December marks the launch of the new national cervical screening program in Australia, and here is what you need to know.
The traditional PAP smear has been replaced with a new test – the cervical screening test CST. Before getting too excited the collection method is still the same – we are not saying goodbye to the trusty speculum. The changes in the test are largely laboratory based, but the good news is it will now be a 5-yearly screening test.
Here are the new guidelines
Screening will start age 25 in sexually active females
The last test will be between age 70-74
Women will be recalled every 5 years if their tests are negative
For those of you who like some science behind your medicine:
The CST is a laboratory test looking for oncogenic (cancer causing) strains of Human Papilloma Virus (HPV). 70-80% of cervical cancers are caused by HPV type 16 and 18, there are another 12 oncogenic strains which will be tested for.
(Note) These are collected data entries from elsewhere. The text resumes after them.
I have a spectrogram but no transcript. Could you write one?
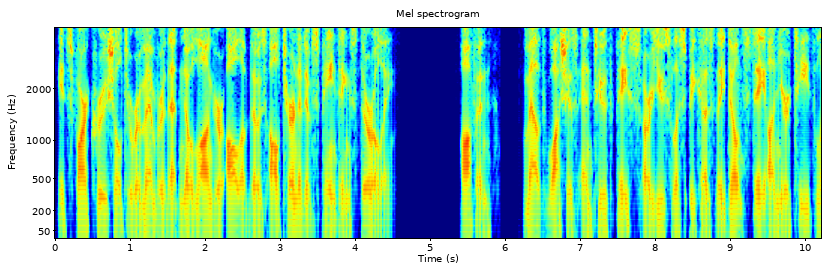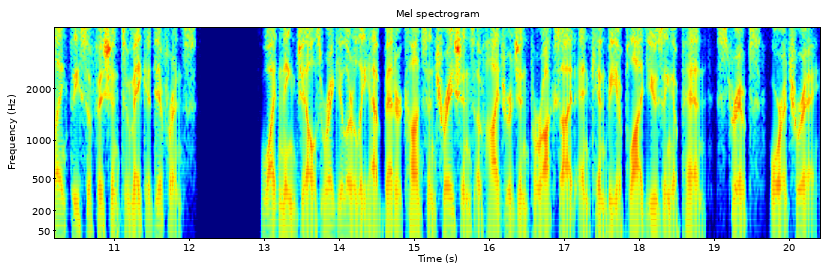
it's far crucial to remember that no longer all of those alternatives paintings thoroughly. Often, mouthwashes and toothpastes are useless because they don't stay on your teeth lengthy sufficient to make a difference. Whitening gels regularly have better concentrations of hydrogen peroxide and can be applied using a pen, strips, or a tray.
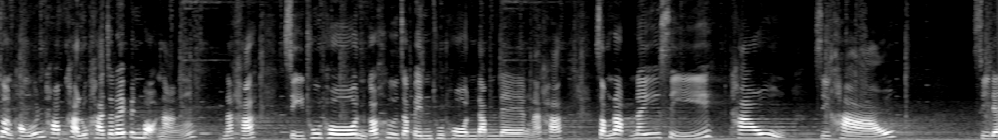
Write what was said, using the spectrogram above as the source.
ส่วนของรุ่นท็อปค่ะ ลูกค้าจะได้เป็นเบาะหนังนะคะ สีทูโทนก็คือจะเป็นทูโทนดำแดงนะคะสำหรับในสีเทา สีขาว สีแด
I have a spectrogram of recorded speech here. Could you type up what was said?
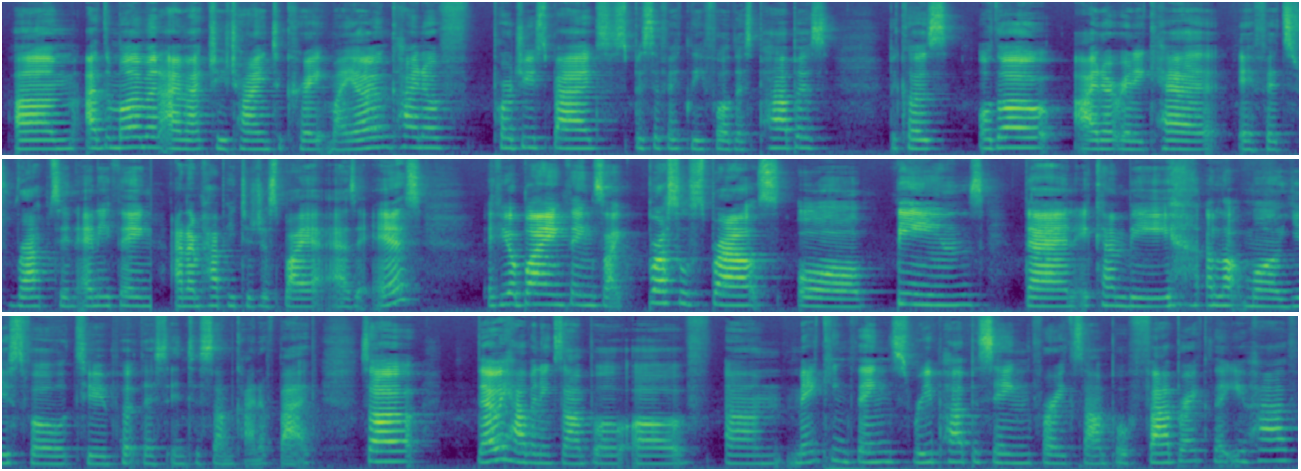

All women who are positive for HPV 16/18 on their screening test will be recommended to have a colposcopy by a gynaecologist – further testing of the cervix for evidence of cancer. Those samples which are positive for the other HPV types will be sent for cytology – a detailed look at the cells in the sample for any evidence of precancerous or cancerous changes.
So… why are we changing and is it safe to start screening at 25?
HPV infection is very common in young women and overwhelmingly regresses. 80% of women in this age group will have had at least 1 dose of the HPV vaccine.
Acute infection with non-oncogenic HPV can result in high grade changes being seen on the traditional PAP and result in these women having unnecessary and invasive procedures.
Starting screening at 25 will reduce this over treatment and the significant side effects associated with such treatments such as bleeding, infection and complications with future pregnancies.
The PAP has served us well but it is time to come into line with recommendations from the International Agency for Cancer Research and take on the new research which shows us that an HPV test at 5 yearly intervals is safer than a PAP test at 2 yearly intervals.
This article was written by Dr. Susan Cann, and published in the Western Suburbs Weekly.